Alain Kirili invited Ron Gorchov to join him in this exhibition due to their longtime friendship and also to examine the differences that appear in their creations.  The sculptor, even though he produces drawings that are precisely the drawings of a sculptor, invites the painter to occupy the walls of a gallery at the same time as him.  A prolific and sensual artist welcomes an older, more reserved and discreet one.  One like the other works in sincerity.  Their works are neither visually nor spiritually fake.  Things are depicted as they are.  Iron branches and clay blocks on one side, painted objects with colors put on them on the other.  The other essential characteristic of this exhibition is announced in the title: the animating hand.  Even if, as we have seen, things don’t stay there and lead t other celebrations of other senses and above all the spirit, here everything is made by the hand of man, and is presented as such.  Nothing that defines this genre is missing: inventive manufacture, sensitive qualities of the pieces, diversity of the results.  These works of art, without literal images but not without evocative shapes, open multiple imaginative possibilities.  Whether bright or calm, the forces in place here go, via the tactile, to touch on a global sensibility.  It is because they were touched that these artistic creations touch us in return.

 

(1) Alain Kirili, sculpteur de tous les éléments de Sandra Paugam, collection « À contre-temps », Groupe Galactica.

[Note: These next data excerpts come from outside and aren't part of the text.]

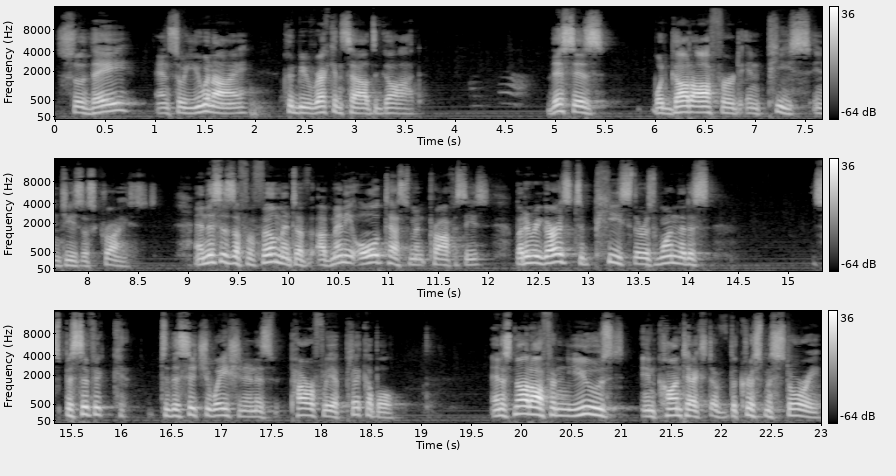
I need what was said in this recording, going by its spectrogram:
so they and so you and I could be reconciled to God. This is what God offered in peace in Jesus Christ. And this is a fulfillment of, of many Old Testament prophecies. But in regards to peace, there is one that is specific to the situation and is powerfully applicable. And it's not often used in context of the Christmas story.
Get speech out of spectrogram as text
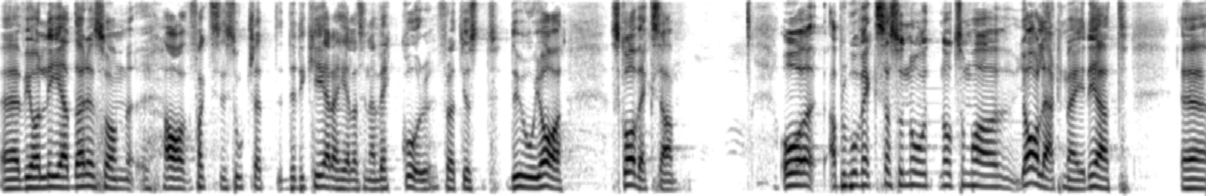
Eh, vi har ledare som ja, faktiskt i stort sett dedikerar hela sina veckor för att just du och jag ska växa. Och apropå växa, så något, något som har, jag har lärt mig det är att, eh,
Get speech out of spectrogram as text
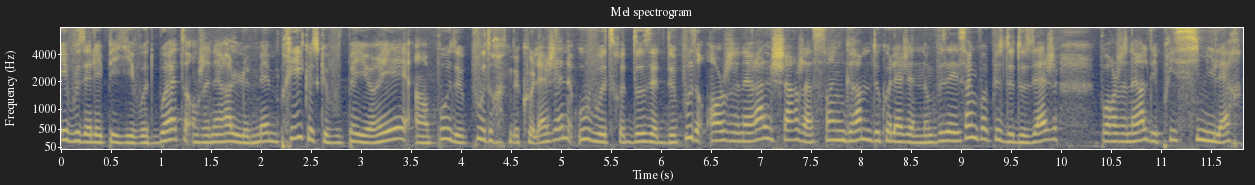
Et vous allez payer votre boîte en général le même prix que ce que vous payerez un pot de poudre de collagène ou votre dosette de poudre en général charge à 5 grammes de collagène. Donc vous avez 5 fois plus de dosage pour en général des prix similaires.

(2) Even if the exercised pressure can be the one of a machine, it is necessary to hold the bar of raw iron and to hold it hardly.

(3) A few iron forged sculptures (those titled equivalences) can be arranged in various manners: raised vertical or put horizontally, placed in the center of a space or rested against a wall. The vision changes and the evocations suggested also.

(4) The title of Alain Kirili's monumental sculpture settled in 2007 in Paris, Espace Masséna, in the 13th district, is Tribute to Charlie Parker.

(5) Tom Mitchell, in " what want the images? " Crossed Interview with Jacques Rancière, led by Patrice Blouin, Maxime Boidy and Séphane Roth, Art press n° 362, p. 34.

(6) Word builds on the model of "photograph", here the kept  tracks are not any more the ones provoked the light but those left by the action of man's hand. The Greek word for the hand to kheir looked in chiro French.

(7) The non-flatness of these works does not predispose them to be tabula (boards to be written) and some more surfaces on which we can put objects or dishes of tables). No relationship with the bulletin board is wanted and the artist goes away voluntarily from the tabliau.